We walk out of the town, under the swinging wooden sign announcing its name, Mercy, and up a dusty track into the desert. This being Doctor Who, a few hundred yards away an egg the size of a Ford Fiesta is half-dug in to the sand. The Gunslinger, otherwise known as actor Andrew Brooke, is waiting for an encounter with the Doctor. The prosthetic arm, his gun, weighs more than 20kg. It is brought in to be attached by three men, and then the Gunslinger points it straight at the Doctor. “Don’t shoot, don’t shoot!” says Smith. “I know who you are.”

But anyway, why do a Doctor Who western? “’Why not do a Doctor Who western?’ was how it came about,” says the show’s new executive producer, Caroline Skinner. “We didn’t want to design a series of movie clichés, but to see the Doctor in this environment was just a fantastic opportunity for some brilliant storytelling. Just look at it!” she says, spreading her arms to take in the town below and the wide horizon beyond.

“It’s thrilling to be out here where they shot the original westerns. Ordinarily you’d build a lot of things as sets but we’ve got the brilliant opportunity of actually being here. I’ve just got off the plane and driving through this landscape just blows you away. We haven’t seen Matt’s Doctor do anything like this before.”


Who is The Gunslinger?

The Doctor’s latest nemesis stands seven feet tall, wears a black cape, has a massive gun for a right arm and looks like a cross between The Terminator and The Man With No Name. In fact he hasn’t got a name - he is known only as The Gunslinger.

He is, of course, a relentless cyborg (with tattoos), but less clear is what exactly it is that he wants. Do the townspeople of Mercy need protection from the Gunslinger (with the Doctor as stand-in sheriff) or is he trying to protect them?

Matt Smith, for one, isn’t giving anything away: “The Gunslinger? It’s sort of a surprise. What I will say is that he looks amazing, because he was in prosthetics all morning every day and they worked on everything - his hands, his face and that arm.”

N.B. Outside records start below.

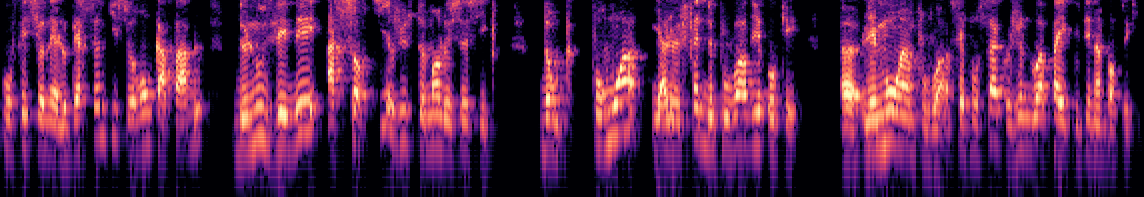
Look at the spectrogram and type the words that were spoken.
professionnels, aux personnes qui seront capables de nous aider à sortir justement de ce cycle. Donc, pour moi, il y a le fait de pouvoir dire, OK, euh, les mots ont un pouvoir. C'est pour ça que je ne dois pas écouter n'importe qui.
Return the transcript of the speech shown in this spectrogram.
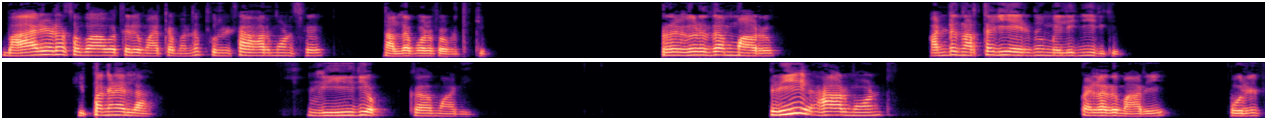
ഭാര്യയുടെ സ്വഭാവത്തിൽ മാറ്റം വന്ന് പുരുഷ ഹാർമോൺസ് നല്ലപോലെ പ്രവർത്തിക്കും. പ്രകൃതം മാറും. പണ്ട് നർത്തകിയായിരുന്നു മെലിഞ്ഞിരിക്കും. ഇപ്പൊ അങ്ങനെയല്ല. രീതിയൊക്കെ മാറി. സ്ത്രീ ഹാർമോൺ വെള്ളത് മാറി പുരുഷ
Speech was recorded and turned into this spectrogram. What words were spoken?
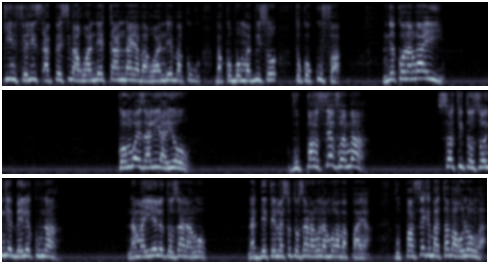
kin felix apesi barwandais kanda ya barwandais bakoboma bako biso tokokufa ndeko na ngai kongo ezali ya yo vous pensez vraiment soki tozongi ebele kuna na mayele toza nango na determination toza nango na mboka bapaya vous pensez que bato bakolonga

So does Smith think the Gunslinger will join the pantheon of great Doctor Who baddies? “We’ll have to see. What I said to him as he was suffering in the make-up trailer for hours was, ‘You know what, dude? You look good enough for them to make a toy of you. And if you can have a toy of yourself, it’s all good!’”

Watch this preview for more of an insight into The Gunslinger

Keep up to date with all the latest Doctor Who news at our dedicated Facebook page, Doctor Who Times


A Town Called Mercy is on BBC1 tonight at 7:35pm

Read about the Doctor's first Wild West adventure, The Gunfighters